» **Your objective**
When a line below contains the string "says", show that line.

::::::::

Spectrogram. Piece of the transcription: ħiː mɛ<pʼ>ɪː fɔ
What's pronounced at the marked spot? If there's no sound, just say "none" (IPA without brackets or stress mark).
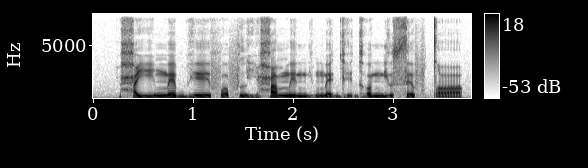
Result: bʱ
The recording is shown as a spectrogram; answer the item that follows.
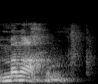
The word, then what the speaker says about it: Menachem: We call him Menachem. Why do we call him Menachem? Because that's the way his namesake pronounced it when he was prime minister of Israel.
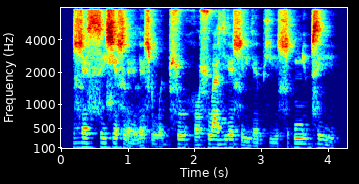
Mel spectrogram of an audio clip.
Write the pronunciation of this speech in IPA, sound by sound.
ɮ e˦ z s i˦ ɕ e˦ ɬ l e˨ l e˧ ɬ ŋʷ e˨ b ɬ u˦ h o˦ ɬ w æ˦ z j e˦ ɬ i˧ j e˧ b ç i˧ ɬ | ɲ i˦ b z i˦˨

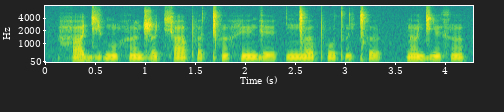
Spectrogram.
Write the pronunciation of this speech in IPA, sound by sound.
h a d͡ʑ ɪ ɡ õ h ɐ̃ ɖ͡ʐ ɐ t͡ɕʰ a pʰ ɐ ǀʰ ɐ̃ h ẽ ɡ e | ŋ͡ǀ ɐ pʰ o tʼ ə̃ ǀʰ ə | ɾ ɐ̃ d͡ʑ ẽ x ɐ̃

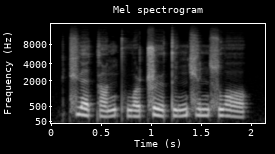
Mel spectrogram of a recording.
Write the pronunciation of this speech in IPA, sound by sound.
t͡ɕ ɥ ɛ˥˨ k ɑ˨˦ ŋ pʰ w ɔ˨˦ ʈ͡ʂ ɻ̩˥˨ t̪ i˨˦ ŋ ɕ y˦ n s w ɔ˥˨

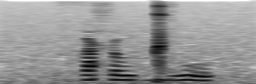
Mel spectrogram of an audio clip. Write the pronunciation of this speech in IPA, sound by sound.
h ə ħ u ɡ͡ǁ u

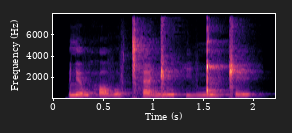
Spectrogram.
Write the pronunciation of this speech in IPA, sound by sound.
lʲ ɔ˥ v h ɒ˧˩˧ v ʊ˥ v ǀʰ æ˥˧ ŋ͡ǁ u˨˩ h i˨˩ v ŋ͡ǃ u˧˩˧ v ǁ ɪ˧˩˧

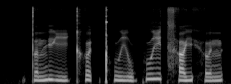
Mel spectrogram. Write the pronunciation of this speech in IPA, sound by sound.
t̪ ɐ˨˥ n j iː˨˩ kʰ ɵ˧ t̚ kʷʰ iː˨˩ w kʷ iː˥ t͡sʰ ɐ˨˧ j h ɵ˨˧ n

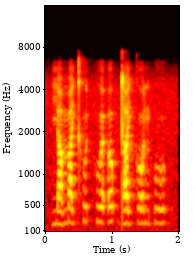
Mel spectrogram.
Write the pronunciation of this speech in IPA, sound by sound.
j a˩˧ m a˧˥ j kʰ uː˧ t̚ k u˧ ə̯ ʔ ɤː˥˨ p̚ d a˧ j k oː˧ n k u˧

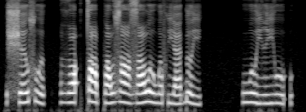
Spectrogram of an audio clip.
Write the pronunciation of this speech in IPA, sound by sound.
ʃ ɛ sʷ ə | ðˤ u ʔ tˤ ʌ p ʌ w zˤ æ zˤ i w ʊ w ʌ f j æ ɠ ə j | w ʊ j i j u ʔ

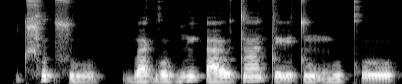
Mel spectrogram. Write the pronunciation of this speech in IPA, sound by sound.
t͡ɕʰ ʊ˦ ʔ s u˨ | b ä˦˨ ɡ o˦˨ ʊ̯ b ĩ˦˨ ʔ a˨ ʊ̯ t ã˦ t e˨ t ũ˦˨ m u˦ kʰ o˨

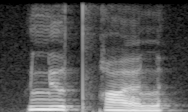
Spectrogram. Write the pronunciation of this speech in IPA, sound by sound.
lʲ ə t q æ l

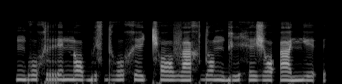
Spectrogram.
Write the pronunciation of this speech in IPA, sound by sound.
ŋ ɡ o x r e n ɔ b i s dʱ o x e cʰ ɔ v a x d ɔ ŋ ɡ i h e ʒ ɔ ʔ a nʲ e ʔ

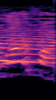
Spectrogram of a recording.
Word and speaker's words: Wi-Fi: It was actually Case's wife, Angela, who came up with the name Wi-Fi after its original name, Wireless Fidelity. It rhymes with hi-fi, hi-fi, Wi-Fi, hi-fi, Wi-Fi.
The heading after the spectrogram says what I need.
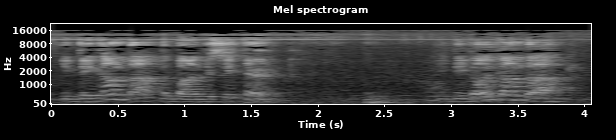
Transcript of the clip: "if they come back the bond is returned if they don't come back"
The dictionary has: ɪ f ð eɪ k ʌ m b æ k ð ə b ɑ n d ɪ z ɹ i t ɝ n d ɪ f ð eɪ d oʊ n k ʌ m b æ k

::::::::

» **Task result**
The word, then what the speaker says about it: Menachem: We call him Menachem. Why do we call him Menachem? Because that's the way his namesake pronounced it when he was prime minister of Israel.
The heading after the spectrogram says what I need.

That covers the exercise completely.